They say a picture is worth a thousand words. But sometimes? A thousand words aren’t even close to being enough.
This is Beckett and his older sister Aubrey. And this? Is the reality of childhood cancer.
In a Facebook post that has gone viral, Kaitlin Burge shares a photo of her 4-year-old son Beckett, who is fighting Acute Lymphoblastic Leukemia (ALL), being comforted by his 5-year-old sister Aubrey, as chemotherapy wreaks its havoc. It is absolutely heartbreaking.
Kaitlin begins the post on her page, Beckett Strong, by saying:
“One thing they don’t tell you about childhood cancer is that it affects the entire family. You always hear about the financial and medical struggles, but how often do you hear about the struggles families with other children face?”
Kaitlin Burge and her husband Matthew are parents to three children. Aubrey (5), Beckett (4) and Chandler (23 months). On April 25, 2018 their lives were irrevocably changed when Beckett was diagnosed with Very High Risk Pre-B Acute Lymphoblastic Leukemia, Pneumonia in the left lung, and Acute Respiratory Failure.
Cancer. It is the last thing any parent wants to hear. But it’s not just parents that carry the burden. Brothers and sisters do too. And it’s the unsung hero siblings that Kaitlin wanted to honor and hilight.
She explains in her post that Beckett went from being a “lively, energetic, and outgoing little brother” to “a quiet, sick, and very sleepy little boy.” And for 5-year-old big sister? This was difficult to understand.
“Why couldn’t they go to their favorite trampoline park anymore? Why couldn’t they go to the splash pads they previously went to? Why didn’t he have to go back to school, but she did?”
Hospital stays, doctor’s visits, and therapies became the new normal. But through it all, Aubrey has stood by her brother’s side. And the strength of their sibling bond is obvious.
This raw and powerful photo? Yes, it shows the pain, the sickness, the sadness that cancer inflicts.
It shows the fragility of the human body. But it also shows the strength of the human spirit. The strength of the one who is fighting and the power of those walking hand in hand alongside. It is a testament to the bond of love, unbroken. Even in the face of a disease which tries its hardest to break you.
Kaitlin shares the story behind the image and why she took it, with Filter Free Parents:
“Chemotherapy makes kids sick. Beckett would often have an upset stomach and would take himself to the bathroom. He would tell his sister it hurt and she knew what that meant. She knew by rubbing his back, it would let him know she was there and He wasn’t alone. He preferred her to mom and dad. I wanted to capture the way cancer affects the siblings and find the good in a horrible situation.”
Since his diagnosis, Beckett has been undergoing cancer treatment and will continue to do so for a total of 3 YEARS. Kaitlin tells Filter Free Parents:
“He is receiving chemo in pill form every night. he gets methotrexate weekly and goes to clinic to receive chemotherapy monthly.

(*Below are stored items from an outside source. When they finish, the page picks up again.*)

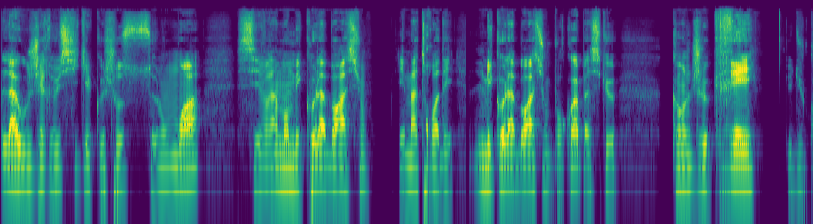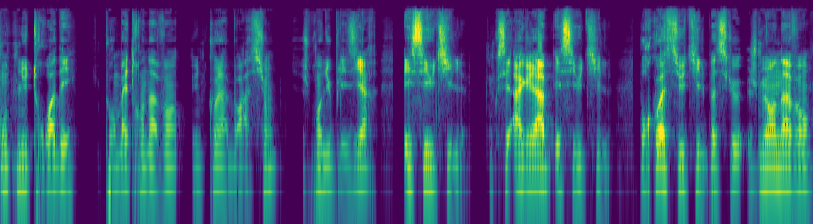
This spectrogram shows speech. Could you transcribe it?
Là où j'ai réussi quelque chose selon moi, c'est vraiment mes collaborations et ma 3D. Mes collaborations, pourquoi? Parce que quand je crée du contenu 3D pour mettre en avant une collaboration, je prends du plaisir et c'est utile. Donc c'est agréable et c'est utile. Pourquoi c'est utile? Parce que je mets en avant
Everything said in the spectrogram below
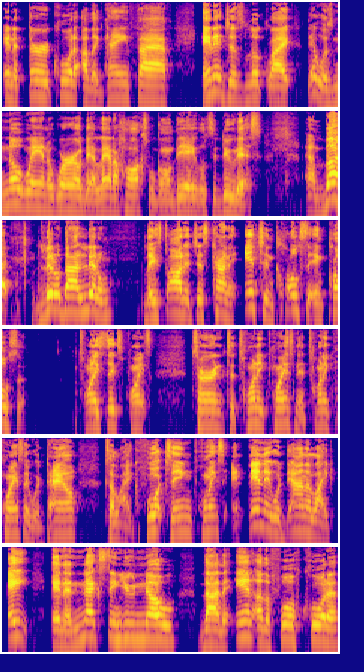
in the third quarter of the game five. And it just looked like there was no way in the world the Atlanta Hawks were going to be able to do this. Uh, but little by little, they started just kind of inching closer and closer. 26 points turned to 20 points, and then 20 points, they were down to like 14 points, and then they were down to like eight. And the next thing you know, by the end of the fourth quarter,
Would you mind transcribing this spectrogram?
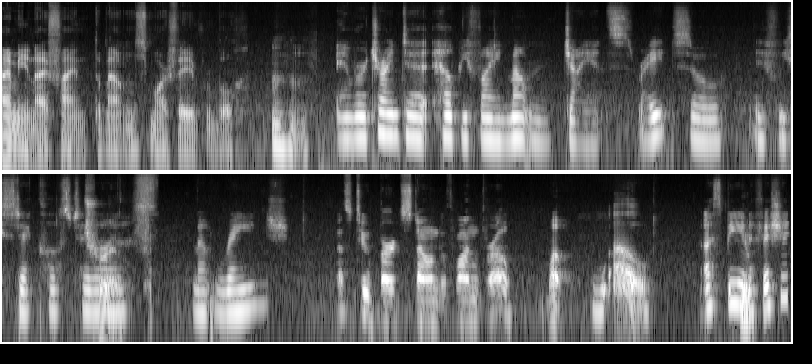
I mean, I find the mountains more favorable. Mm-hmm. and we're trying to help you find mountain giants, right? So if we stick close to True. the mountain range. That's two birds stoned with one throw. Well, Whoa. Us being You- efficient?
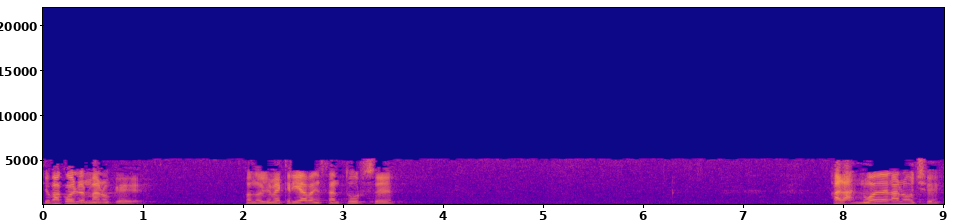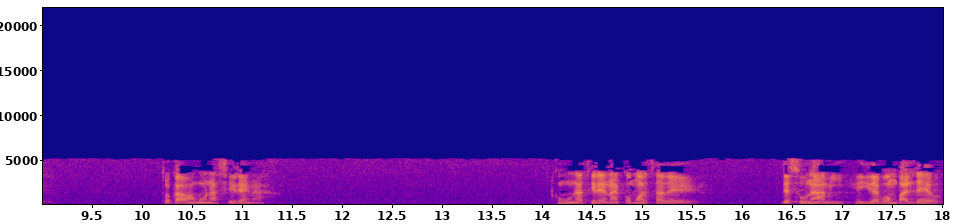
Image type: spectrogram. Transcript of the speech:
Yo me acuerdo, hermano, que cuando yo me criaba en Santurce, a las nueve de la noche tocaban una sirena. Como una sirena como esa de, de tsunami y de bombardeo.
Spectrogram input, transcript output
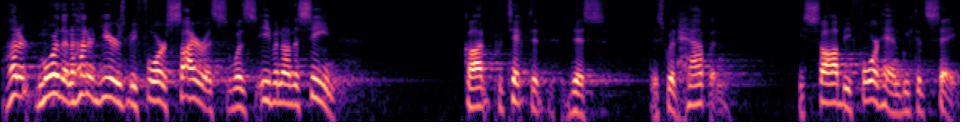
100, more than 100 years before Cyrus was even on the scene, God predicted this. This would happen. He saw beforehand, we could say.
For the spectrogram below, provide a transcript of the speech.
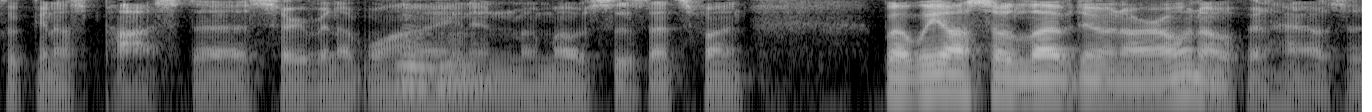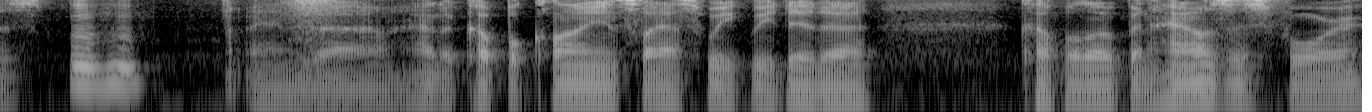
cooking us pasta, serving up wine and mimosas. That's fun. But we also love doing our own open houses. Mm-hmm. And uh, had a couple clients last week. We did a couple open houses for.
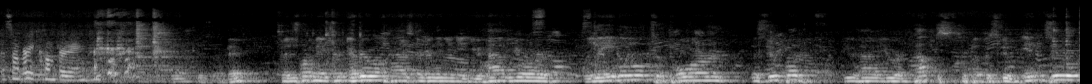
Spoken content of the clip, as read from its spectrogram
That's not very comforting. Okay, so I just want to make sure everyone has everything you need. You have your ladle to pour the soup with. You have your cups to put the soup into.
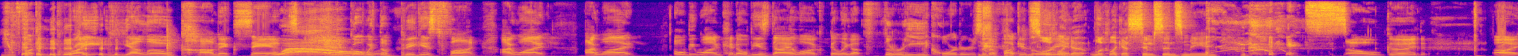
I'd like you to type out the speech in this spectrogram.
you fucking bright yellow Comic Sans. Wow. And you go with the biggest font. I want I want Obi-Wan Kenobi's dialogue filling up three quarters of the fucking screen. look like a look like a Simpsons meme. it's so good. Uh,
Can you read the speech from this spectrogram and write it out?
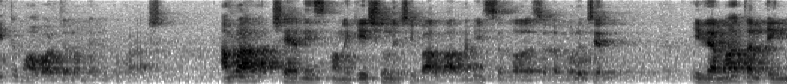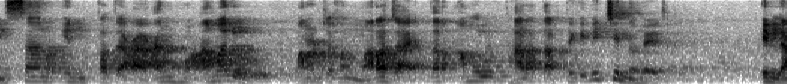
এটা মা বাবার জন্য অনেক উপকার আসে। আমরা সে হাদিস অনেকেই শুনেছি বারবার। নবী সাল্লাহ সাল্লাম বলেছেন আল ইনসান মানুষ যখন মারা যায়, তার আমলের ধারা তার থেকে বিচ্ছিন্ন হয়ে যায়। ইল্লা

He takes steroids 5 days out of the month, every month. He will finish treatment August 8, 2021 (I know it’s two years out, it’s brutal).”

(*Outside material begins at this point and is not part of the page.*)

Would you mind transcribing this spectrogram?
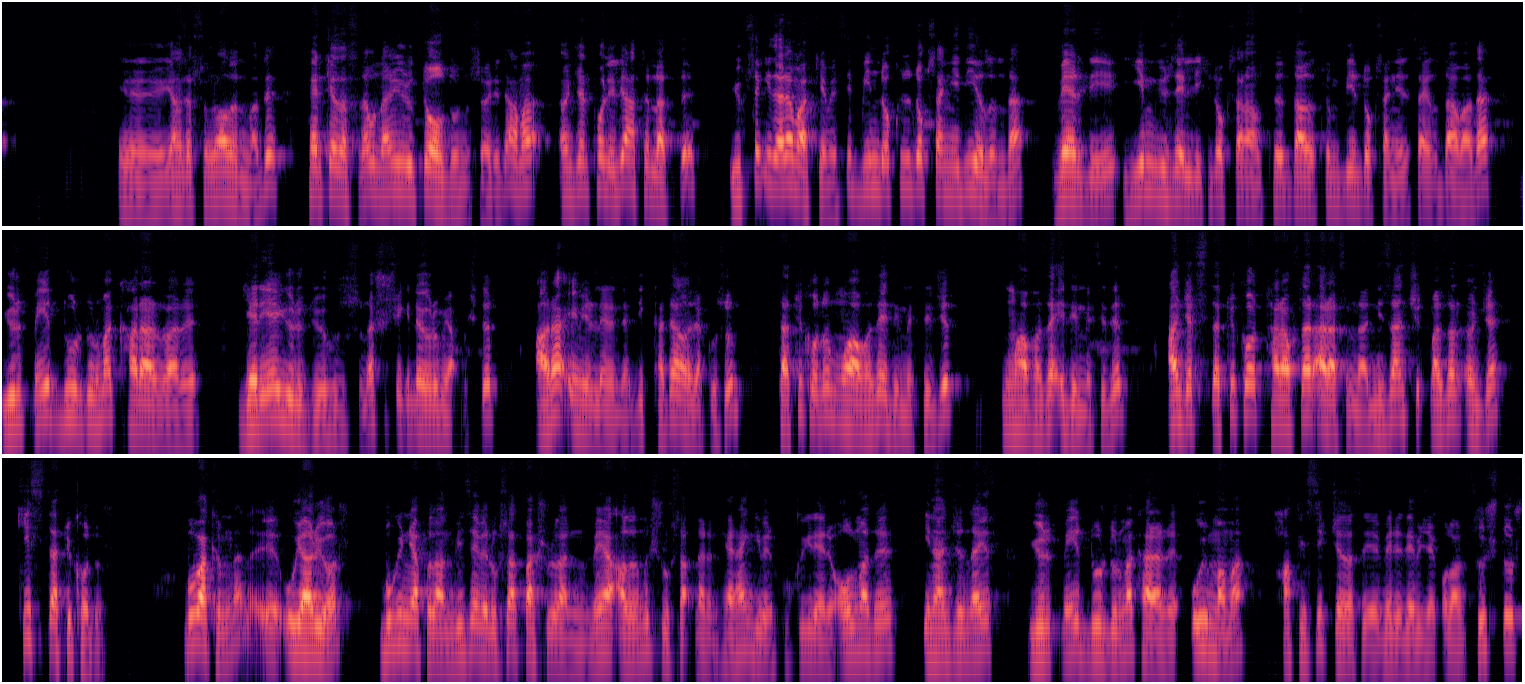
e, yalnızca soru alınmadı. Herkes aslında bunların yürürlükte olduğunu söyledi ama Öncel Polili hatırlattı. Yüksek İdare Mahkemesi 1997 yılında verdiği YİM 152-96 dağıtım 197 sayılı davada yürütmeyi durdurma kararları geriye yürüdüğü hususunda şu şekilde yorum yapmıştır. Ara emirlerinde dikkate alınacak husus statükonun muhafaza edilmesidir. Muhafaza edilmesidir. Ancak statüko taraflar arasında nizam çıkmazdan önce ki statükodur. Bu bakımdan e, uyarıyor. Bugün yapılan vize ve ruhsat başvurularının veya alınmış ruhsatların herhangi bir hukuki değeri olmadığı inancındayız. Yürütmeyi durdurma kararı uymama hapislik cezası verilebilecek olan suçtur.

While some people may find it difficult to understand why Kaitlin has chosen to publicly share their journey, she hopes to raise awareness about childhood cancer. And in doing so, provide hope and encouragement to other families going through the same.
“I shared his journey so family and friends could receive updates. Overtime, we had a few others join in. I chose to be so open about his journey because I want to raise awareness for childhood cancer. Our kids are underfunded at only 4% and it’s important to me that if we can make a difference in the lives of families battling this disease along side us that we do. I hope that Beckett’s story can encourage and push someone else who may be going through the same. Sometimes just knowing you’re in it together is enough to get through the journey, one day at a time.”
Cancer touches almost all of us in one way or another. But when it comes for our children, it feels even more malicious.
I was 12 years old when we moved to a new house, in a new city. Our neighbors had a daughter, 3 years younger than I was. While I was outside riding my bike, playing tag with friends, and enjoying the carefree life of being a kid, she was fighting an aggressive form of leukaemia. She began her treatments with 9 other kids. By the time she was done, there were 2 of them remaining. Just 2.
Thankfully, survival rates have increased significantly since I was a child. For Beckett? According to St.Jude Children’s Research Hospital, his prognosis is excellent with 98% of children going into remission. But there is still so much further we need to go. We need a cure.
And for those families neck-deep in the fight, battling cancer, Kaitlin has this message for you:
“I want them to know they’re not alone in this fight. It’s okay to have bad days. There are brighter days ahead. Find your strength, whether it be a sibling or a story, and keep on pushing through. This is a chapter in your life.”
And for the Burge family? We hope you will be able to close the book on this chapter soon and start a new one. Full of bright days.